And what about the society?  I just had a manager tell me something on the lines of : “You should connect with those guys from the other department.  Take them to the bar and buy them a couple of drinks”.  Damn, if I get started on that path, I will soon lose my job.  Roll into safeway and I’ll see a bunch of booze stocked at the entrance, next to the BBQ supplies.  Now, I like BBQ but…

The other day, I saw a couple of teenage girls pour a hearty amount of rum into their water bottles, hide the 1.5 litre captain morgan in the bushes.  In broad daylight.  In a busy shopping area.  Hoping to come back for a refill later.  I sometimes think it’s better to be diabetic than an alcoholic.  People get it if you say “Cant do cakes, I’am diabetic”.  What we need is better awareness about alcohol.    Till this happens, I’ll have a diet coke.

 

Patience and faith

It’s been over five weeks since I haven’t had any alcohol.  I was expecting this to be pretty easy, since common sense says “Do not poison yourself and you’ll be just fine”.  The effects of not drinking should have been good right?  My experience has been the exact opposite.

  • The body is more tired since it is not getting enough calories – seems changing eating habits takes a while.  Most of my calories came from alcohol and a quick search on google will tell you that these alcohol calories are simply sugar.  To make up for the lack of nutrients in a beer diet, the brain apparently makes adjustments by reducing some hormones and increasing others.  Take out the beer and whatever’s left in the diet, the brain goes crazy.   Over the last few weeks, I’ve been on a sugar binge like never in my life.  Think tubs of ice-cream and anything with sugar in it.  As the body craves for nutrients, my lack of a proper diet, eating at the right times etc., leads to tiring out and feeling depressed.
  • Sleep.  It’s common knowledge that alcoholics drink themselves to sleep.  It was no different for me and alcohol was the sleeping pill on any given night.  Now take that away and I cannot sleep.  It looks like I’ve “lost” the skill to sleep by myself.  I have been up till 3AM or 4AM most days, wasting my time watching netflix.  One general advice is to read instead of watching TV and this helps sometimes.
  • Exercise or the lack of it.  Again, the problem here is the lack of a routine before quitting.  All of a sudden, exercise becomes an issue.  First, the body cannot do much (it’s sorta wasted out) and there is no energy to exercise (general fatigue and depression compounds this).  Secondly, I dont know where to start and how I can add this to my routine.  When one needs to start with figuring out a 24hr gym membership it soon becomes a lost cause.
  • They say that the root cause of alcoholism has to do with the soul.  Something’s not correct in the thinking, being able to handle stress etc., and it leads to drinking.  This root cause does not go away with quitting alcohol.  You hit the grand realization that there’s a shit load of work remaining to be done and that it’ll take a better part of your remaining life to do so.
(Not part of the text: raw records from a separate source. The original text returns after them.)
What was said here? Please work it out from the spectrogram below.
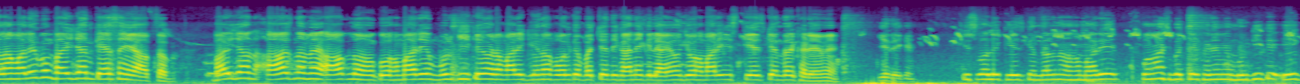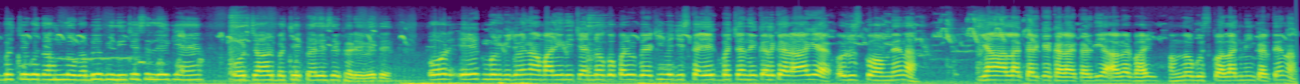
अस्सलाम वालेकुम भाईजान, कैसे हैं आप सब? भाईजान, आज ना मैं आप लोगों को हमारे मुर्गी के और हमारे ग्यूना फॉल के बच्चे दिखाने के लिए आया हूँ, जो हमारे इस केज के अंदर खड़े हुए हैं। ये देखें। इस वाले केज के अंदर ना हमारे पाँच बच्चे खड़े हुए मुर्गी के एक बच्चे को तो हम लोग अभी अभी नीचे से लेके आए हैं और चार बच्चे पहले से खड़े हुए थे। और एक मुर्गी जो है ना हमारी नीचे अंडों के ऊपर भी बैठी हुई जिसका एक बच्चा निकल कर आ गया और उसको हमने ना यहाँ अलग करके खड़ा कर दिया। अगर भाई, हम लोग उसको अलग नहीं करते ना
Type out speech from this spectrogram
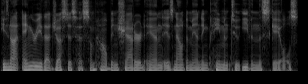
He's not angry that justice has somehow been shattered and is now demanding payment to even the scales.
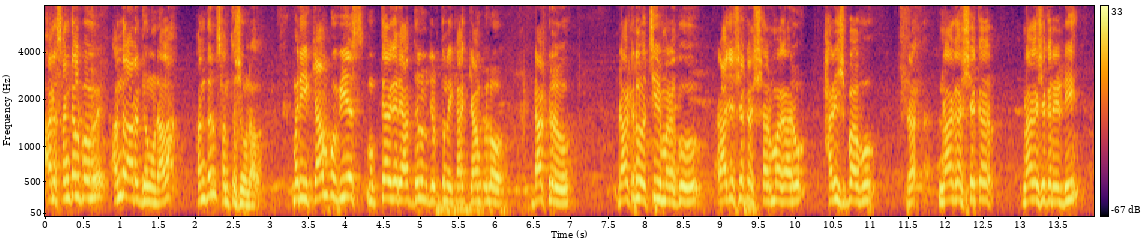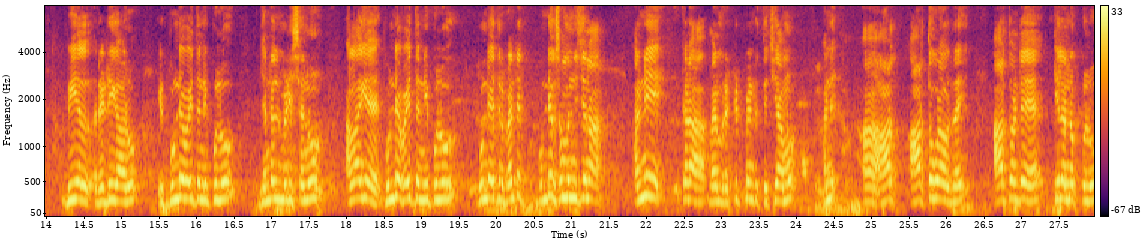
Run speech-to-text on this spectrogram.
ఆయన సంకల్పమే అందరూ ఆరోగ్యంగా ఉండాలా? అందరూ సంతోషంగా ఉండాలా? మరి ఈ క్యాంపు విఎస్ ముక్తార్ గారి ఆధ్వర్యంలో చెప్తున్న ఈ క్యాంపులో డాక్టరు డాక్టర్లు వచ్చి మనకు రాజశేఖర్ శర్మ గారు హరీష్ బాబు నాగశేఖర్ నాగశేఖర్ రెడ్డి బిఎల్ రెడ్డి గారు ఈ గుండె వైద్య నిపుణులు జనరల్ మెడిసిన్ అలాగే గుండె వైద్య నిపుణులు గుండె వైద్యులు అంటే గుండెకు సంబంధించిన అన్నీ ఇక్కడ మేము రిక్రూట్మెంట్ తెచ్చాము. అన్ని ఆర్ ఆర్తో కూడా ఉన్నాయి. ఆర్తో అంటే కీళ్ళ నొప్పులు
In fact, the biggest downer is the fact that you started at -100 when you were drinking.  When you stop, you get to, say, -10.  You think that something big was accomplished, and true, it’s something big for you.  But the rest of the world carries on and in their eyes nothing has been accomplished.  You were stupid to have gotten to -100 to start with and now that you’re still not ‘normal’ do not expect a pat on the back!
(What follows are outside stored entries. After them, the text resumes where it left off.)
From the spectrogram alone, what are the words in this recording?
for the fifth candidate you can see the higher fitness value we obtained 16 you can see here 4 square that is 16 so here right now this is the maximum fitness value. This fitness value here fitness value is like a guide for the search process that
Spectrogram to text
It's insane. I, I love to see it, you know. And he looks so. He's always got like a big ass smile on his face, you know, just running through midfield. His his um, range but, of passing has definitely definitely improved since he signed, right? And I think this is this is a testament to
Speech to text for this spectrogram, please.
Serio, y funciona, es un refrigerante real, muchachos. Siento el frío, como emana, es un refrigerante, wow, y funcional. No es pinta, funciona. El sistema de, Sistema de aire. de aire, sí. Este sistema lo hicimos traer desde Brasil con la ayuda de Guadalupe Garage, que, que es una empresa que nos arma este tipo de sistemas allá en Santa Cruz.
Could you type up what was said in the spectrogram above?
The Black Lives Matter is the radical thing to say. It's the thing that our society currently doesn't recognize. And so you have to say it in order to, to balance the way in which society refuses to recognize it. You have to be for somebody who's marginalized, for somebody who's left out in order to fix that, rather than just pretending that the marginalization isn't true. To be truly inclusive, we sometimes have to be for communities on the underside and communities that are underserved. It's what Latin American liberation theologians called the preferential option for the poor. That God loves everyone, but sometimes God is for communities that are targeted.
Which brings me to patience and faith.  Without faith that it’s all worth it and that things are pointing in the right direction, it’s easy to give up( especially when you have a society and a bunch of people goading you to drink, but more on that later).  I have to believe (without any evidence) that it’s for the good.  That things will take care of themselves, if I stay the path.  And loads of patience.  I would love to have the effect and outcome I desire (which is be energetic, less depressed or moody, etc. etc.) fast, but things take their own time.  It’ll take some time (and I dont know how much) to heal the body and mind that was subject to copious amounts of alcohol for the last 3-4 years.
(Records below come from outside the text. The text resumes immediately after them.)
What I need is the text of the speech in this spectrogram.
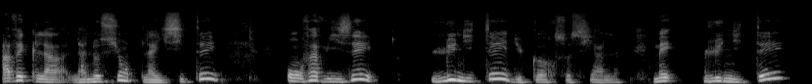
avec la notion de laïcité, on va viser l'unité du corps social. Mais l'unité,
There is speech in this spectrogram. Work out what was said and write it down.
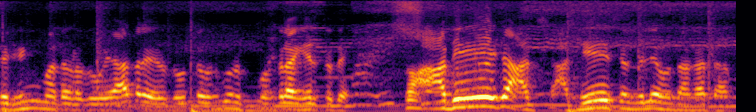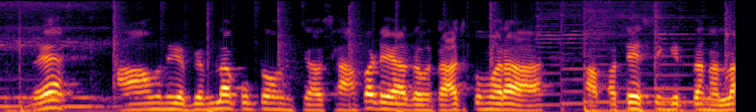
ಸರಿ, ಹಿಂಗೆ ಮಾತಾಡೋದು, ಯಾವ ಥರ ಇರೋದು ಅಂತ ಒಂದು ಗೊಂದಲ ಆಗಿರ್ತದೆ. ಸೊ ಅದೇ ಅದೇ ಸಂದಲ್ಲಿ ಒಂದು ಆಘಾತ ಆಗ್ತದೆ. ಅವನಿಗೆ ಬೆಂಬಲ ಕೊಟ್ಟು ಅವನ ಸಹಪಾಠಿ ಆದ ರಾಜ್ಕುಮಾರ, ಆ ಫತೇಹ್ ಸಿಂಗ್ ಇರ್ತಾನಲ್ಲ,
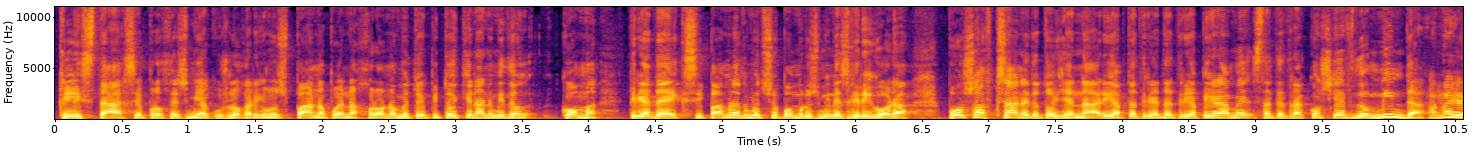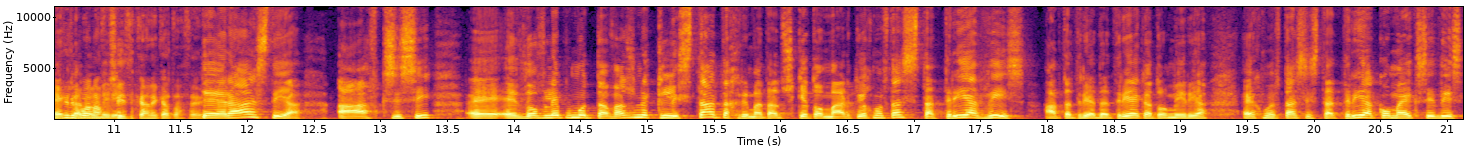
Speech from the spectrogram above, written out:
κλειστά σε προθεσμιακούς λογαριασμούς πάνω από ένα χρόνο, με το επιτόκιο να είναι 0,36. Πάμε να δούμε τους επόμενους μήνες γρήγορα πόσο αυξάνεται το Γενάρη; Από τα 33 πήγαμε στα 470 Ανάγκη λοιπόν αυξήθηκαν οι καταθέσεις. Τεράστια αύξηση. Ε, εδώ βλέπουμε ότι τα βάζουν κλειστά τα χρήματά τους. Και το Μάρτιο έχουμε φτάσει στα 3 δις. Από τα 33 εκατομμύρια έχουμε φτάσει στα 3,6 δις.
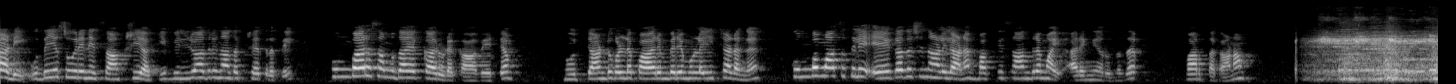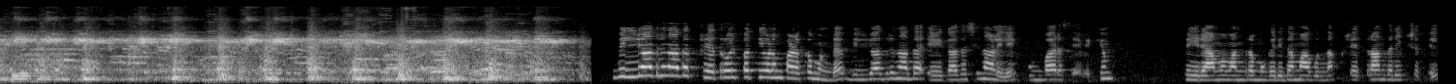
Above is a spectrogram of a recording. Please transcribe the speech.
നീരാടി ഉദയസൂര്യനെ സാക്ഷിയാക്കി വില്വാദ്രിനാഥ ക്ഷേത്രത്തിൽ കുംഭാര സമുദായക്കാരുടെ കാവേറ്റം. നൂറ്റാണ്ടുകളുടെ പാരമ്പര്യമുള്ള ഈ ചടങ്ങ് കുംഭമാസത്തിലെ ഏകാദശി നാളിലാണ് ഭക്തിസാന്ദ്രമായി അരങ്ങേറുന്നത്. വാർത്ത കാണാം. വില്വാദ്രിനാഥ ക്ഷേത്രോൽപത്തിയോളം പഴക്കമുണ്ട് വില്വാദ്രിനാഥ ഏകാദശി നാളിലെ കുംഭാര സേവയ്ക്കും. ശ്രീരാമ മന്ത്രമുഖരിതമാകുന്ന ക്ഷേത്രാന്തരീക്ഷത്തിൽ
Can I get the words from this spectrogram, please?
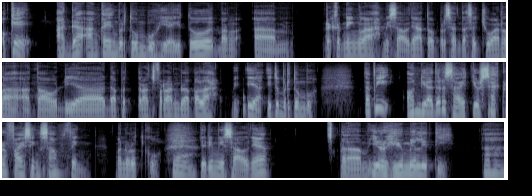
Oke, okay, ada angka yang bertumbuh yaitu bang um, rekening lah misalnya atau persentase cuan lah atau dia dapat transferan berapa lah iya itu bertumbuh tapi on the other side you're sacrificing something menurutku. Yeah. Jadi misalnya um, your humility, uh -huh.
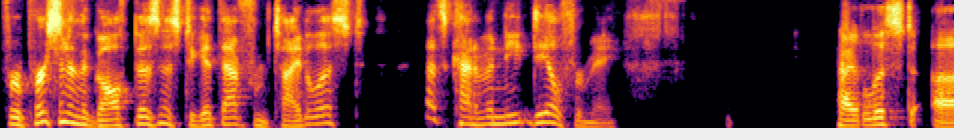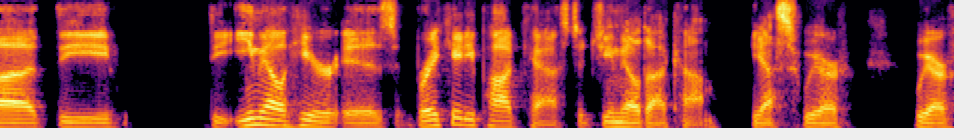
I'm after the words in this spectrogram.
for a person in the golf business to get that from Titleist, that's kind of a neat deal for me. Titleist, uh, the the email here is break80podcast at gmail.com. Yes, we are we are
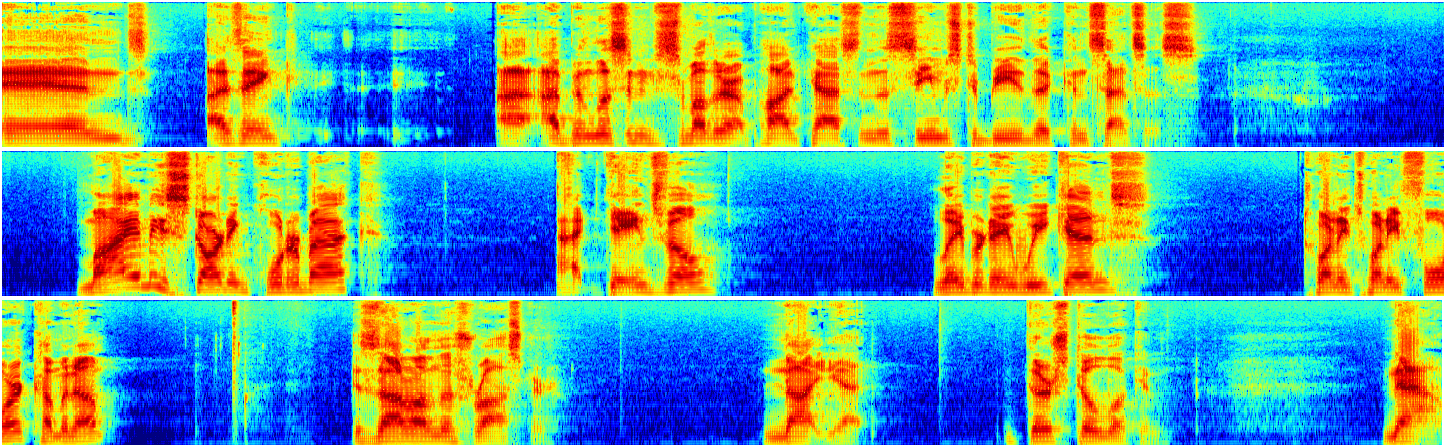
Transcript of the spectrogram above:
And I think I, have been listening to some other podcasts, and this seems to be the consensus. Miami's starting quarterback at Gainesville, Labor Day weekend, 2024, coming up, is not on this roster. Not yet. They're still looking. Now,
My engine used to run on alcohol, now I need to tune it to run on faith and patience.  It’s a work in progress and I can only believe that it’ll all be fine in the end.